Emmett Till’s Family Implores Authorities to Arrest White Woman Who Falsely Accused Boy on Outstanding Kidnap Warrant From 1955
The family of Emmett Till is still seeking justice for the brutal way he was murdered in 1955.
The family believes that Carolyn Bryant Donham, the white woman who alleged that Till whistled at her and supposedly grabbed her, may have an outstanding warrant for his kidnapping, CBS News reports. They want her arrested on that warrant.
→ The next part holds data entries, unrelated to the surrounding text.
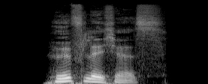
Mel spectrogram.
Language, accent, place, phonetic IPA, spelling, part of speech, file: German, Germany, Berlin, [ˈhøːflɪçəs], höfliches, adjective, De-höfliches.ogg
- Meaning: strong/mixed nominative/accusative neuter singular of höflich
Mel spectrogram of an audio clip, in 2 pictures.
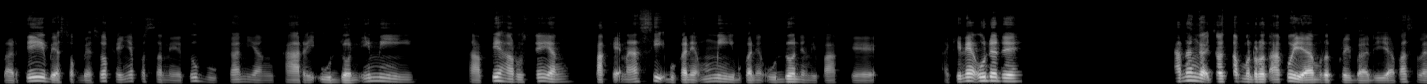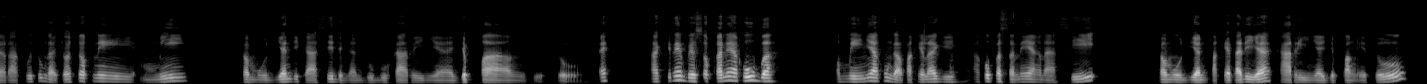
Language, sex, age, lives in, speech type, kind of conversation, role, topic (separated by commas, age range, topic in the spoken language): Indonesian, male, 30-34, Indonesia, conversation, podcast, guest, Kenapa makanan tertentu bisa langsung terasa menenangkan buatmu?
Donham was named in a warrant almost 67 years ago, accused of being involved in the abduction of the young Black boy. Till’s family wants Donham arrested to try to bring some accountability for Till’s untimely death. She was never arrested or brought in as police officials stated that she was the mother of two young children, and they reportedly did not want to bother her.
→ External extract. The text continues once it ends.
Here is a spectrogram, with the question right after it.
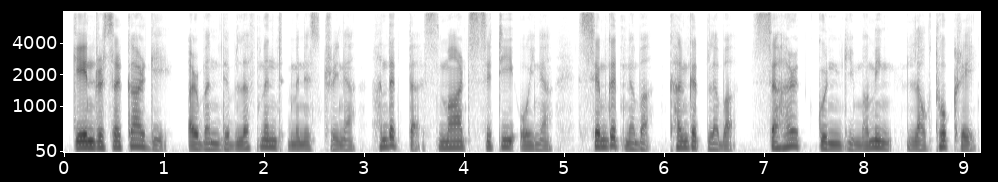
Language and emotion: Manipuri, neutral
In August 1955 in Mississippi, Bryant Donham claimed Till flirted with her, which led to her husband Roy Bryant and his half-brother, J.W. Milam, kidnapping the 14-year-old Black boy from Chicago for whistling at Bryant’s wife.
The two men tortured Till, shot him in the head, attached a 75-pound cotton gin fan to his neck using barbed wire, and threw his body into the Tallahatchie River. The New York Times reports that detectives discovered his decomposed remains on Aug. 31.
A trial accusing her then-husband and another man ended with an acquittal for the two men.
Till’s family attorney, Jaribu Hill, says that relatives of Till still prefer a murder prosecution. Since there has been no evidence the kidnapping warrant was ever dismissed, they feel it could be used to arrest Bryant Donham and get her before a criminal court.
“This warrant is a stepping stone toward that,” said Hill. “Because warrants do not expire, we want to see that warrant served on her.”
Till’s distant cousin, Deborah Watts, who runs the Emmett Till Legacy Foundation, said it’s about time for someone to arrest Bryant Donham in Till’s kidnapping.
“Mississippi is not the Mississippi of 1955, but it seems to still carry some of that era of protecting the white woman,” she said.